Eckart Naumann: The United States Trade Representative (USTR) signed a Memorandum of Understanding with the AfCFTA Secretariat on the sidelines of the US-Africa Business Forum late in 2022. It is facilitating closer cooperation on trade and investment and includes an annual high-level engagement between the US and the AfCFTA Secretariat. It also includes technical working groups that will engage on fostering a closer working relationship between the parties. With respect to linking AGOA with the AfCFTA, one proposal on the table currently is that AGOA should allow goods and materials produced in non-AGOA countries on the African continent – those that have ratified the AfCFTA – to count as originating content when exported to the US from an AGOA beneficiary country. This would be subject to conditions, such as the country having to meet AGOA’s eligibility standards. However, this would potentially facilitate greater intra-regional trade, whereby – to use a simple example – a South African automotive manufacturer and exporter could source certain auto components from a producer in Morocco, and count these as qualifying local content for purposes of meeting AGOA’s rules of origin requirements. Such an arrangement supports the formation of intra-African value chains while also still offering the final product duty-free access to the US market.
Beru Lilako: Any parting words?
Eckart Naumann: The next few months are critical for a timely renewal of AGOA, but the chances of this happening are relatively good. Through AGOA, beneficiary countries face almost no tariff-based barriers in the US market.
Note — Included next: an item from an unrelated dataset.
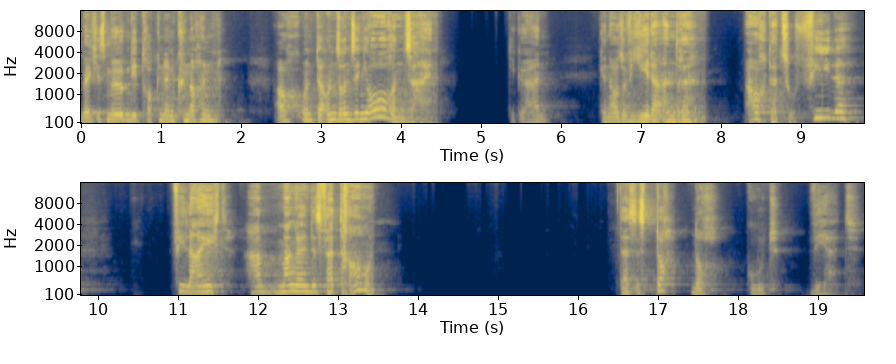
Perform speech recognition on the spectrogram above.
Welches mögen die trockenen Knochen auch unter unseren Senioren sein? Die gehören genauso wie jeder andere auch dazu. Viele vielleicht haben mangelndes Vertrauen dass es doch noch gut wird.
To better utilise this opportunity, though, the question isn’t about how can AGOA be improved but rather how can African countries better beneficiate their products, package and market their products internationally, navigate the US regulatory environment better, and how can African governments and the private sector contribute towards more efficient ports, customs procedures, logistics and services on the African continent, thereby helping make Africa’s products more competitive internationally.